“I believe it would be very compelling to sketch a portrait of a Texan who wants to have a vasectomy, and this plot would allow me to express my views on the inescapable, essential topic of abortive rights in the USA.”
I came to filmmaking by way of the plastic arts. It was at ENSAD that I began making installations, and developing writing techniques by creating soundtrack montages. Next, I started making films for cinema, usually from an autobiographical standpoint. I am now working on an autofiction-based trilogy, which will mark a new transitional period in my work. I have greatly enjoyed finding, leading and filming other people who can embody and appropriate my own history on screen, and I now wish to use characters as inspiration for writing. I may someday return to autofiction, but I currently feel that I have gone as far as I can with this process and taken many detours in allowing myself to do so. When filming midwives for Enormous, I felt the need for this new approach more clearly, and I found the idea for a film series whose content would be fueled by the person and place inspiring me at a particular time, whereby I would not need to be familiar with them beforehand. I then received the proposal from Villa Albertine, which has fit perfectly into this context. This project will be the first part of my new approach.
After graduating from the Duperré Design School and the École Nationale Supérieure des Arts Décoratifs (ENSAD), Sophie Letourneur directed her first short, La Tête dans le vide, in 2004. Spurred on by the success of a further two medium-length films, Manue Bolonaise and Roc et Canyon, which were shown at the Directors’ Fortnight in Cannes, the Brive Film Festival, and the Côté Court Festival in Pantin, she shot her first feature-length film, the critically-acclaimed Chicks, which was released in 2010. In 2011, she premiered The Shady Sailor at Locarno, while also using the occasion to film Les Coquillettes, which was then included in the festival program in 2012 and released in French theaters in March 2013. The following year, she brought to life a farcical fable set in rural France, Gaby Baby Doll, starring Lolita Chammah and Benjamin Biolay. In 2019, she directed Enormous, starring Marina Foïs and Jonathan Cohen, in which she explored the vicissitudes of maternity, from conception to childbirth. Voyages en Italie, her fifth feature film, will be released in late March.

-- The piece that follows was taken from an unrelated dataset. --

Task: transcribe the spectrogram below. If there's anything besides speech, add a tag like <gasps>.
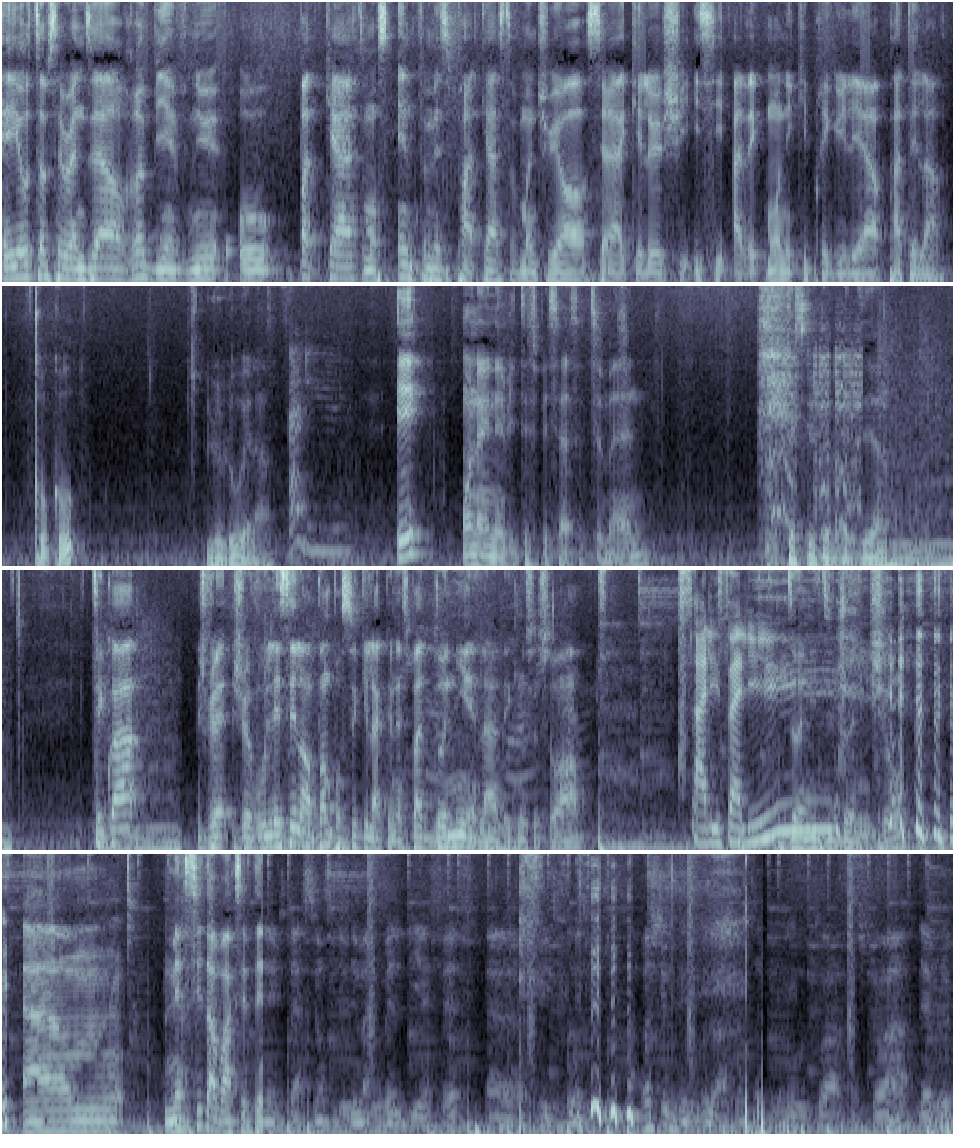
Hey yo, what's up, c'est Renzel. Re-bienvenue au podcast, the most infamous podcast of Montreal. C'est Killer. Je suis ici avec mon équipe régulière. Pat est là. Coucou. Loulou est là. Salut. Et on a un invité spécial cette semaine. Qu'est-ce que je devrais dire? Tu sais quoi? Je vais, je vais vous laisser l'entendre pour ceux qui la connaissent pas. Donnie est là avec nous ce soir. Salut, salut. Donnie du Donnie Show. <laughs> Euh, merci d'avoir accepté l'invitation. C'est devenu ma nouvelle BFF euh, Facebook. Approchez-vous des photos. Approche-toi. Toi, approche-toi. Lève-le.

I want to create a documentary series comprising a dozen or so films, each following the same format through a variety of countries. Villa Albertine is offering me the possibility to write a sort of pilot, or dogma, and to lay the groundwork for this project around the theme of masculinity, which I have kept in the pipeline for several years now. This exquisite corpse-type project will feature portraits of men who follow a story as if singing in canon across a variety of languages.
In practice, my writing process will remain the same. I never start off with a blank page, but by using raw material, such as audio and video recordings, documentaries, archival content, staged improvisations, and so forth. Once I have gathered this material, I can begin writing, assembling and building my film, as I would a puzzle.
Then comes the transposition phase, starting with the cast, which can sometimes take a year or more to put together. During this casting process, I immerse myself in a new world, in settings that help the film continue evolving. Lastly, I hold “rehearsals” during which the actors that I have found make a given situation theirs through their words. I record all these rehearsals, then edit them and transcribe them to write the film, for which I have already decided on the locations, the actors, and the rhythm.
Writing a story based directly on the actor and what they inspire in me, as opposed to using my own lived experience, is a more immediate approach that I have never dared to attempt in the past. However, I am not aiming to create a documentary about the person in question, but to write around what they inspire in me and offer me.
This is the straightforward process that I hope to begin in this project, with a fixed three-phase format of observation, casting, and rehearsal, followed by writing. Specifically for this project, I would like there to be a story centered on a vasectomy.
Space rockets, guns, and oil—to me, Houston seems an exciting place to address the topic of masculinity. I believe it would be very compelling to sketch a portrait of a Texan who wants to have a vasectomy, and this plot would allow me to express my views on the inescapable, essential topic of abortive rights in the USA.
I would also like to write about space, transport, and their specific traits in the region. As such, I intend to bring a number of journeys into my plot, perhaps including a trip between two cities (Austin and Houston, for example), a voyage to more secluded locations, and a visit to a family home.
My character could be an astute scientist who uses the realm of mathematical abstraction to find a diversion from his sexual urges.
Once I have found the location and person who inspire me, we will probably craft our story around the aforementioned medical procedure together. I do not yet know whether the character will go through with it, or whether it will be mere posturing. It is not clear where the line between fiction and documentary will lie, especially in a country where oration and showmanship come naturally to so many.
Les Films Hatari
Les Films Hatari is an independent French film and television program production company founded in 2002. Its ambition is to support films that seal a committed narrative with strong cinematography, with strong potential for financing and marketing on the French, European and extra-European markets. French. Since its birth, Les films Hatari has produced around fifty films, most of which have been screened at festivals around the world.